Setting up a Custom binding

Setting up a code-behind custom binding is easy stuff. Granted, declaring it in XAML is even better. But here’s how you would bind the IsChecked property of the CheckBox to the internal property of your behavior:


You would use near-exactly the same syntax for each approach.

In addition to the binding itself, we are handling the initial set of IsChecked to the value bound to our internal property (which will be the property of the ViewModel) – ensuring the render value matches the ViewModel value.

Three solutions

Because this can be solved all three ways, I thought it would educational to create the solution all three ways. My preferred solution remains the subclass approach, but it’s important to point out that the resulting solutions are otherwise identical. The only notable exception I that the subclassed CheckBox and the Blend Behavior are the only with design-time support.


Here’s the source for the attached property: on CodePlex

And, here’s how to use it:


Please note the syntax requires Enabled. That’s the quirky part. Remember when I said earlier that attached properties don’t have a way to initialize until their property is actually set? Setting up a binding doesn’t count, either! As a result, Enabled is used as the attached behavior’s initializer.

Here’s the source for the blend behavior: on CodePlex

And, here’s how to use it:


Please note that there is no design-time experience unless you are in Blend. Then, having your behavior in scope is all you need for it to appear in the toolbox. The, you get full design-time support, including data binding the IsChecked property on the behavior itself. Otherwise, you’re doing it by hand.

Here’s the source for the sub-classed CheckBox: on CodePlex

And, here’s how to use it:

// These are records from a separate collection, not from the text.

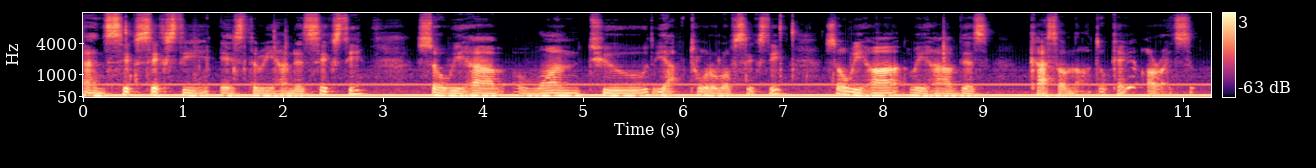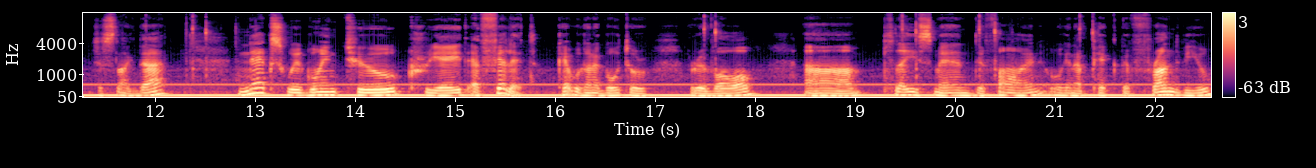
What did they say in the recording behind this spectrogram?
and 660 is 360 so we have one two yeah total of 60 so we have we have this castle nut okay? All right so just like that. Next we're going to create a fillet okay? We're gonna go to revolve um, placement define. We're gonna pick the front view.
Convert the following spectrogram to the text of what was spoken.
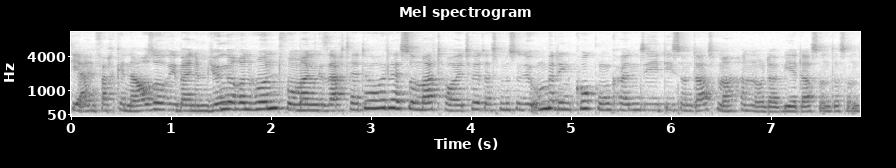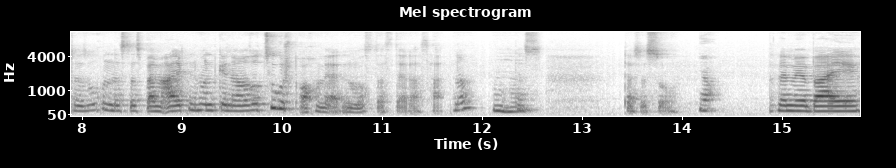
die einfach genauso wie bei einem jüngeren Hund, wo man gesagt hätte, oh, der ist so matt heute, das müssen Sie unbedingt gucken, können Sie dies und das machen oder wir das und das untersuchen, dass das beim alten Hund genauso zugesprochen werden muss, dass der das hat. Ne? Mhm. Das, das ist so. Ja. Wenn wir bei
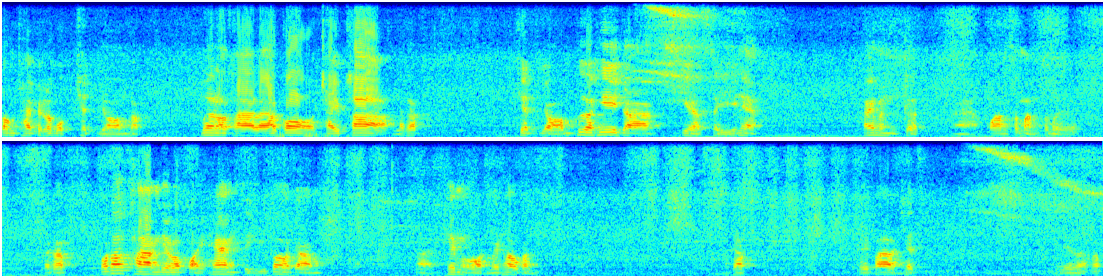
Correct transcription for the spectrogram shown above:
ต้องใช้เป็นระบบเช็ดย้อมครับ เมื่อเราทาแล้วก็ใช้ผ้านะครับเช็ดย้อมเพื่อที่จะเกลี่ยสีเนี่ย ให้มันเกิดความสม่ำเสมอนะครับ เพราะถ้าทางเดียวเราปล่อยแห้งสีก็จะเข้มอ่อนไม่เท่ากันนะครับใช้ผ้าเช็ดนี่แหละครับ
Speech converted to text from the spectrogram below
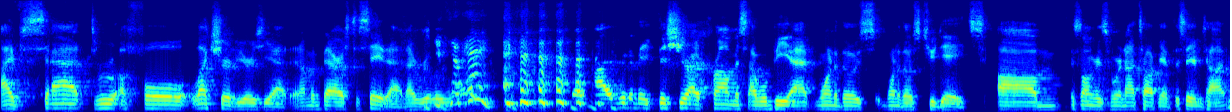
I've sat through a full lecture of yours yet, and I'm embarrassed to say that. And I really it's okay. I'm going to make this year. I promise I will be at one of those one of those two dates, um, as long as we're not talking at the same time.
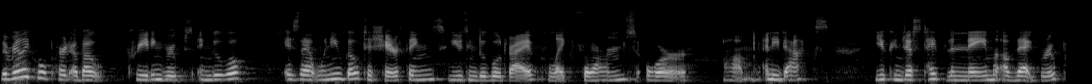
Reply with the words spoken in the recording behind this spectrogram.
The really cool part about creating groups in Google is that when you go to share things using Google Drive, like forms or um, any docs, you can just type the name of that group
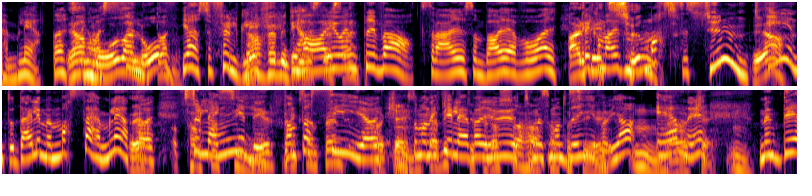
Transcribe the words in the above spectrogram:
hemmeligheter. Ja, det må jo være lov. Og, ja, selvfølgelig. Ja, vi har jo en privatsfære som bare er vår. Er det, det kan være sunt? masse sunt, fint og deilig med masse hemmeligheter. Så lenge de Fantasier okay. som man ikke lever ut, men som man driver Ja, mm, enig. Okay. Mm. Men det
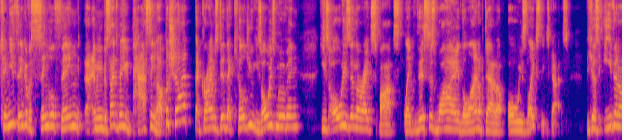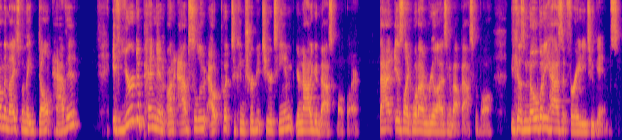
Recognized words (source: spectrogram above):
can you think of a single thing? I mean, besides maybe passing up a shot that Grimes did that killed you? He's always moving. He's always in the right spots. Like this is why the lineup data always likes these guys because even on the nights when they don't have it, if you're dependent on absolute output to contribute to your team, you're not a good basketball player. That is like what I'm realizing about basketball because nobody has it for 82 games.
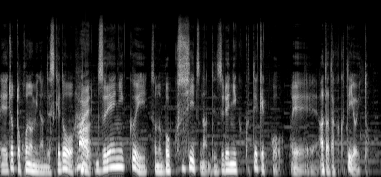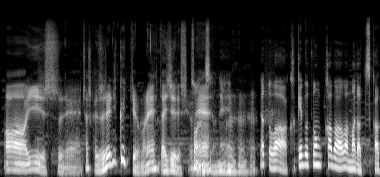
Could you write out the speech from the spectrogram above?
えーちょっと好みなんですけど、まはい。あずれにくい、そのボックスシーツなんでずれにくくて結構、えー暖かくて良いと。ああ、いいですね。確かにずれにくいっていうのもね、大事ですよね。そうなんですよね。うんうんうん。あとは掛け布団カバーはまだ使っ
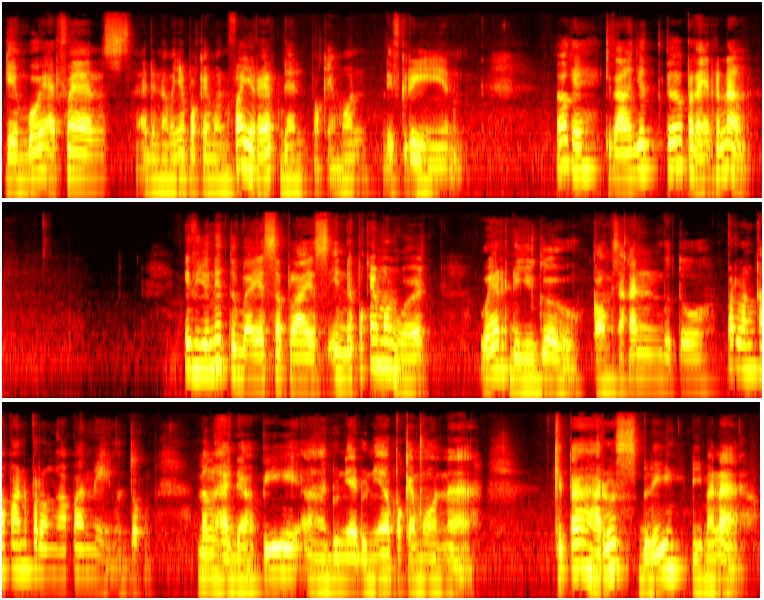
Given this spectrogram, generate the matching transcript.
Game Boy Advance. Ada namanya Pokemon Fire Red dan Pokemon Leaf Green. Oke, kita lanjut ke pertanyaan keenam. If you need to buy supplies in the Pokemon world, where do you go? Kalau misalkan butuh perlengkapan-perlengkapan nih untuk menghadapi uh, dunia-dunia Pokemon. Nah, kita harus beli di mana?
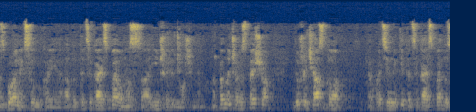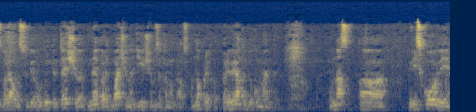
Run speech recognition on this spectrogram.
Збройних сил України, а до ТЦК СП у нас інше відношення. Напевно, через те, що дуже часто працівники ТЦК СП дозволяли собі робити те, що не передбачено діючим законодавством. Наприклад, перевіряти документи. У нас е, військові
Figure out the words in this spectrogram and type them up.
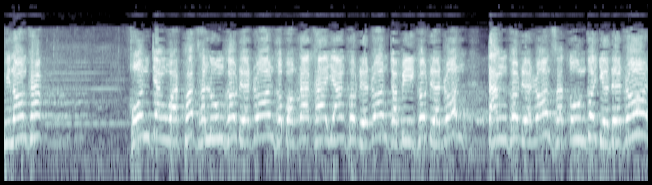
พี่น้องครับ คนจังหวัดพัทลุงเขาเดือดร้อนเขาบอกราคายางเขาเดือดร้อนกระบี่เขาเดือดร้อน ตังเขาเดือดร้อนสตูลก็เยอะเดือดร้อน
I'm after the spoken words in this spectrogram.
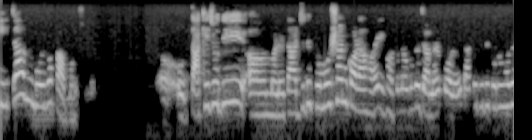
এইটা আমি বলব কাম্য ছিল। তাকে যদি মানে তার যদি প্রমোশন করা হয় এই ঘটনাগুলো জানার পরে তাকে যদি কোনোভাবে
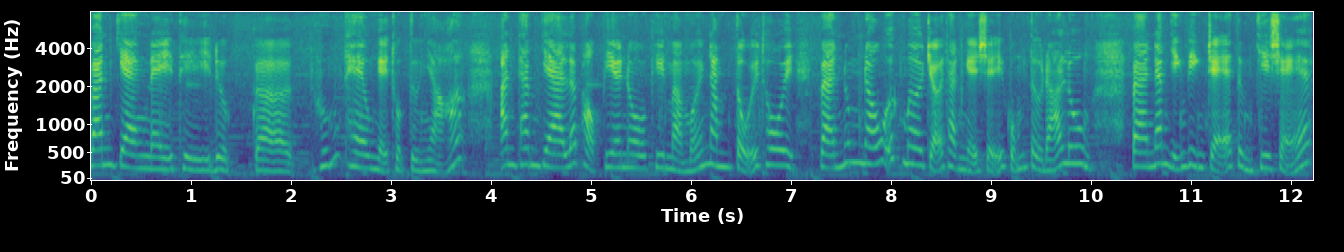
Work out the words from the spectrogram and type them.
Và anh chàng này thì được uh, hướng theo nghệ thuật từ nhỏ. Anh tham gia lớp học piano khi mà mới 5 tuổi thôi và nung nấu ước mơ trở thành nghệ sĩ cũng từ đó luôn. Và nam diễn viên trẻ từng chia sẻ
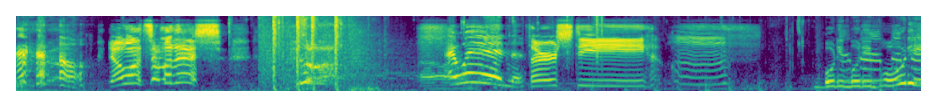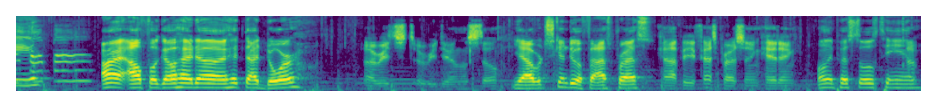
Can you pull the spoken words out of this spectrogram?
Ow! Y'all want some of this? I win! Thirsty. Mm. Booty, booty, booty. All right, Alpha, go ahead, uh, hit that door. Are we, are we doing this still? Yeah, we're just gonna do a fast press. Copy. Fast pressing. Hitting. Only pistols, team.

Remembering to bind to IsChecked2 is the hard part of this syntax. If you mistakenly bind to the IsChecked property (which is easy to forget) it works fine, just doesn’t support nullables. Switch to IsChecked2 and you get all the goodness you want. Other than that, there’s no syntax change at all.

Let’s consider

Now that you see the XAML syntax for each, the delta is pretty trivial, don’t you think? It’s hard to choose a solution based on XAML syntax alone.


My hope is that these implementations teach you the various approaches, how similar they are, and how different they may be. Hopefully, too, you can take my simplistic implementations and extend them to the nullable scenarios in your own app. And, hopefully, you will share your results back with me.

It’s worth saying, you can get a working project @ Codeplex, too.

Best of luck!